Image via wn.com
No kidding – the NSA probably told the US embassy that we were in town. The following message came to our cellphone, unbidden:
“The US Embassy informs US citizens living and traveling in Argentina of a silent march in Buenos Aires from Congress to the Plaza de Mayo, planned for Wednesday, February 18, from approximately 5:00 p.m. to 9:00 p.m. (17:00-21:00), to mark the one-month anniversary of the death of Alberto Nisman.
You should expect disruptions in public transportation and traffic. While this event will take place in the capital city, marches may occur in other cities throughout the country.
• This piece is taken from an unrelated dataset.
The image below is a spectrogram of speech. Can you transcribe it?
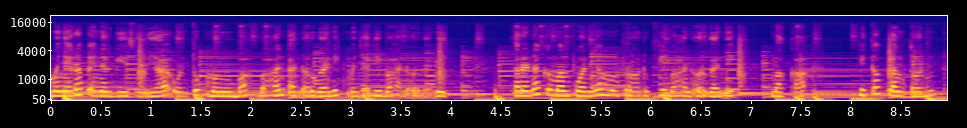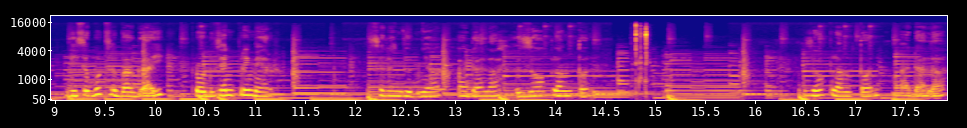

Even demonstrations intended to be peaceful can turn confrontational and escalate into violence. You should avoid areas of demonstrations, and exercise caution if in the vicinity of any large gatherings, protests, or demonstrations.
Review your personal security plans; remain aware of your surroundings, including local events; and monitor local news stations for updates. Maintain a high level of vigilance and take appropriate steps to enhance your personal security and follow instructions of local authorities.”
It would be impolite and ungrateful not to thank the embassy. Its concern for our safety is admirable. Continue reading
In contrast to the franc, the Danish krone continues to ignore ongoing speculation. The latest has seen rumors of not just direct buying by Danmarks Nationalbank but now even full-blown capital controls. Before yesterday, the krone had traded at or near 7.444 to the euro for 20 consecutive trading days; now surging today. In other words, the Danes don’t have a “dollar” problem to create a dangerous imbalance against its soft euro peg (really a trading band).
That doesn’t mean that Denmark is free of seemingly perpetual European strife, as Danish assets and the yield curve there continue to display financial oddities that have become more common in this age of ultra-repression. Given this behavior, there is likely much more to come from the Danes in terms of counterbalance (as much as possible), but that there is no financial impediment to their resolve.
You have the familiar sinking curve in the outer years also beset by simple insanity closer to the shortest tenors. Why -1.75% for the 1-month maturity and only -1.05% for the 2-month? I don’t think anybody really knows, as again these are simply stresses trying to find an outlet. Continue reading